Webster Township preserves three more farms totaling 220 acres through dedicated millage
Lisa Allmendinger | AnnArbor.com
Editor's note: The year the Mast family purchased the property has been corrected.
Bob Mast's farm has been in his family for more than 100 years, and thanks to the Webster Township Farmland and Open Space Preservation Program, Mast can rest assured that it will never be developed.
"I preserved this in my grandfather's honor," said Mast, whose family purchased the property in 1904.
Mast's farm is one of three in Webster Township, totaling more than 220 acres, that were recently protected by the township's program.
All three properties are primarily agricultural but each has natural features as well, said Barry Lonik, the township’s land preservation consultant.
In each case, the township purchased a conservation easement &to ensure that the land will not be developed and remains in private ownership, he said.
The Mast Farm, about 78 acres, is in at the southeast corner of Mast and Gregory roads, and has a small wetland on the east side. The property has Â½-mile of frontage on Mast Road and a Â¼ mile of frontage on Gregory Road.
Nearby is the 76-acre Sullivan Farm located on the west side of Mast Road, north of Gregory Road. This farm has both a small wetland and woodlot on the west side.
“These two properties are near each other and near the Nixon Farm,” Lonik said. “I always take great pleasure in protecting property with the name of someone who has a road named after them because there is a long family history there.”

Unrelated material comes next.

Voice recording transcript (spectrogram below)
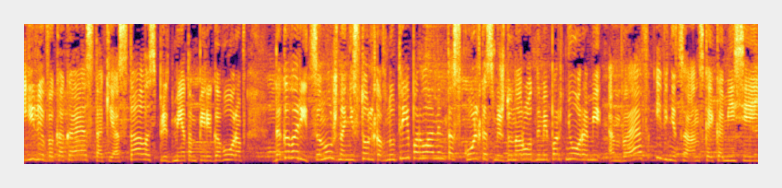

In addition, the township partnered with the Ann Arbor Greenbelt Program to acquire the easement for the Ledwidge Farm on the northwest corner of Joy and Zeeb roads. This property has a small wetland near the road intersection and a woodlot on the north side and is about 65 acres. The Ledwidge Farm is adjacent to two other protected farms, and part of a protected block that covers more than 750 contiguous acres, he said.
All three projects received grants from the federal Farm and Ranchlands Protection Program, which provides financial assistance to municipal governments to protect prime agricultural soils, Lonik said.
“All three property owners donated at least 10 percent of the appraised value of development rights,” he said.
Webster Township’s land preservation program is funded by a dedicated .5 mil tax levy, which brings in about $200,000 a year. It was first approved by township voters in 2005 and renewed in 2009.
The township has received about $7 million in matching funds from other sources; a rate of $7 to $1, Lonik said.
“This represents the maturity of the Webster Township program,” Lonik said and more projects are set to close in coming months.
With these projects, the township program has been involved in protecting more than 1,300 acres, Lonik said.
View Newly protected farms in a larger map
Lisa Allmendinger is a reporter for AnnArbor.com. She can be reached at email@example.com. For more Dexter area stories, visit our Dexter page.